How does financial spread betting work?
Traditional spread betting at firms like IGIndex involves an intermediary making a two way price based on their perceived likelihood of the price at which this market will ultimately settle or finish at. There will be a price at which you can buy the market and a price at which you can sell, and the difference in these two prices is the spread. This is where the market maker who sets this price will make their money.
For example if the quote on the Daily Footsie is 4740-4750 this means you are able to sell at 4740 if you think the market will finish at a lower price, or buy at 4750 if you think the market will finish higher at the end of the day. If punter A was to sell at 4740 and then in the next phone call punter B buys at 4750 the intermediary (market maker) will have made 10 units. On the footsie a one point move represents £10, so for buying and selling one contract the profit between 4740 and 4750 would represent £100. The number of contracts traded is decided by the punter.

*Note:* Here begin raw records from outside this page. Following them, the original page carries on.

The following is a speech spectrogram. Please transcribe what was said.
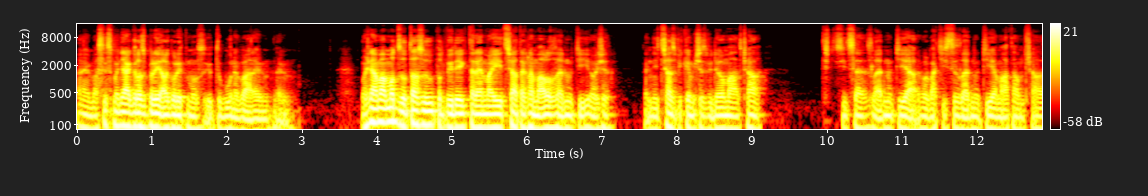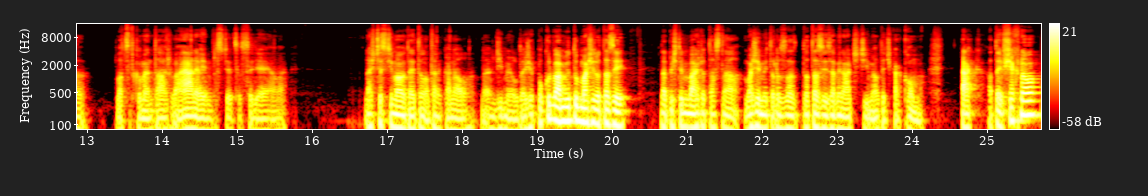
Nevím, asi jsme nějak rozbili algoritmus YouTube, nebo já nevím, nevím. Možná mám moc dotazů pod videí, které mají třeba takhle málo zhlédnutí, jo, že není třeba zvykem, že z video má třeba 3000 zhlédnutí a, nebo 2000 zhlédnutí a má tam třeba 20 komentářů a já nevím prostě, co se děje, ale naštěstí máme tady na ten kanál na Gmailu. Takže pokud vám YouTube máš dotazy, napište mi váš dotaz na maže mi to dotazy zavináč gmail.com. Tak a to je všechno.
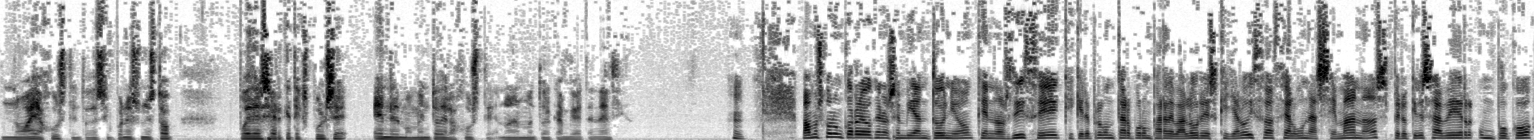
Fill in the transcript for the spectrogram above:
no hay ajuste. Entonces, si pones un stop, puede ser que te expulse en el momento del ajuste, no en el momento del cambio de tendencia. Hmm. Vamos con un correo que nos envía Antonio, que nos dice que quiere preguntar por un par de valores, que ya lo hizo hace algunas semanas, pero quiere saber un poco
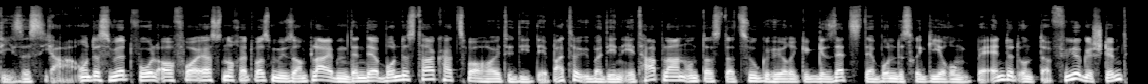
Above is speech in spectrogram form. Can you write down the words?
dieses Jahr. Und es wird wohl auch vorerst noch etwas mühsam bleiben, denn der Bundestag hat zwar heute die Debatte über den Etatplan und das dazugehörige Gesetz der Bundesregierung beendet und dafür gestimmt,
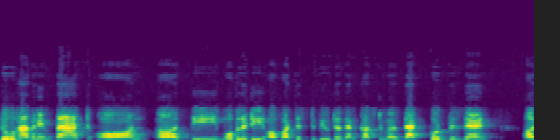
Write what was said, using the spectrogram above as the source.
do have an impact on uh, the mobility of our distributors and customers that could present a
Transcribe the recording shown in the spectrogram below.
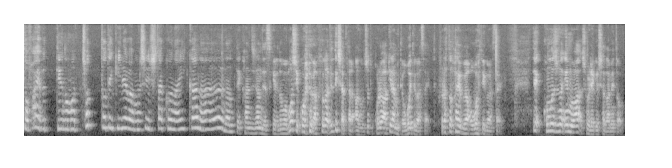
ト5っていうのもちょっとできれば無視したくないかななんて感じなんですけれども、もしこういう楽譜が出てきちゃったら、あのちょっとこれは諦めて覚えてください。フラット5は覚えてください。で、小文字の M は省略しちゃダメと。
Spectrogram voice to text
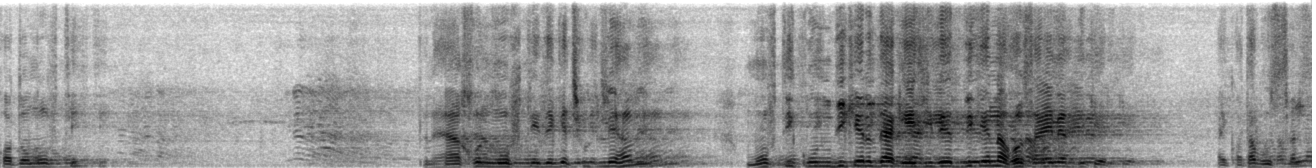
কত মুফতি? তাহলে এখন মুফতি দেখে ছুটলে হবে। মুফতি কোন দিকের দেখ, এজিদের দিকে না হোসাইনের দিকে? এই কথা বুঝছেন না?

The punter who has bought or sold the contract then has three choices.
- He watches the market move nicely in his favour and exits the trade in the same fashion to realise his profit.
- The market has moved the wrong way for the punter and faced with a loss he chooses to exit the position to prevent this loss getting any bigger.

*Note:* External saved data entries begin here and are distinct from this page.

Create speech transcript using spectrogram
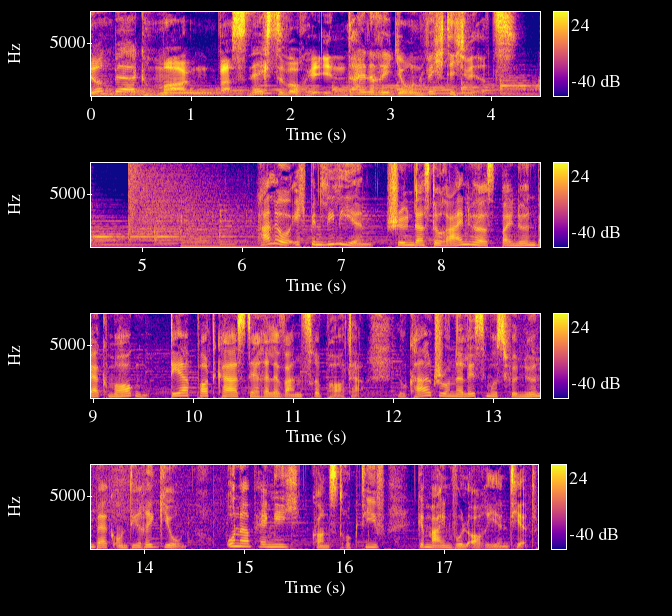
Nürnberg morgen, was nächste Woche in deiner Region wichtig wird. Hallo, ich bin Lilian. Schön, dass du reinhörst bei Nürnberg morgen, der Podcast der Relevanzreporter. Lokaljournalismus für Nürnberg und die Region. Unabhängig, konstruktiv, gemeinwohlorientiert.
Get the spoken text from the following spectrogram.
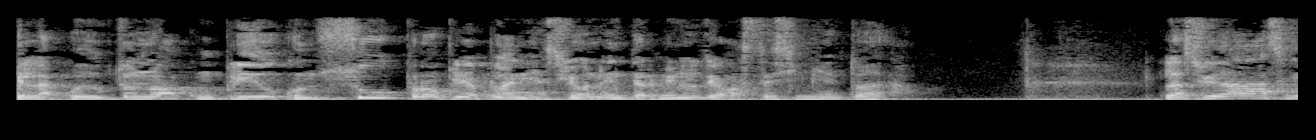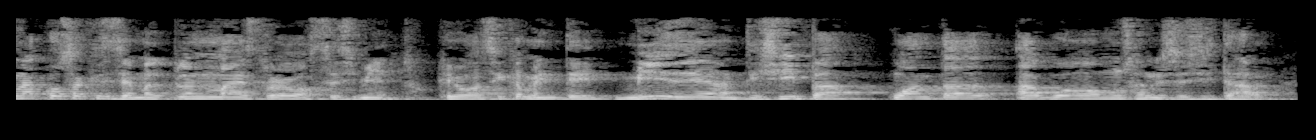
El acueducto no ha cumplido con su propia planeación en términos de abastecimiento de agua. La ciudad hace una cosa que se llama el Plan Maestro de Abastecimiento, que básicamente mide, anticipa cuánta agua vamos a necesitar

- He leaves his position to ‘expire’ in which case his profit or loss will be governed by the price at which the market closes.
Even though there is no commission to pay, the intermediary has effectively taken money from you because of the spread he has made. In the example given you the punter can buy at 50 or sell at 40 but the true price of the Footsie Index at that point will be 4745 so the intermediary’s profit is ‘built in’ to his quote.
Trading financial markets have advantages and disadvantages and can be great fun and potentially rewarding, but punters need to be fully aware of the risks involved before they start.The above comments do not constitute investment advice and we accept no responsibility for any use that may be made of them. Please read our terms and conditions.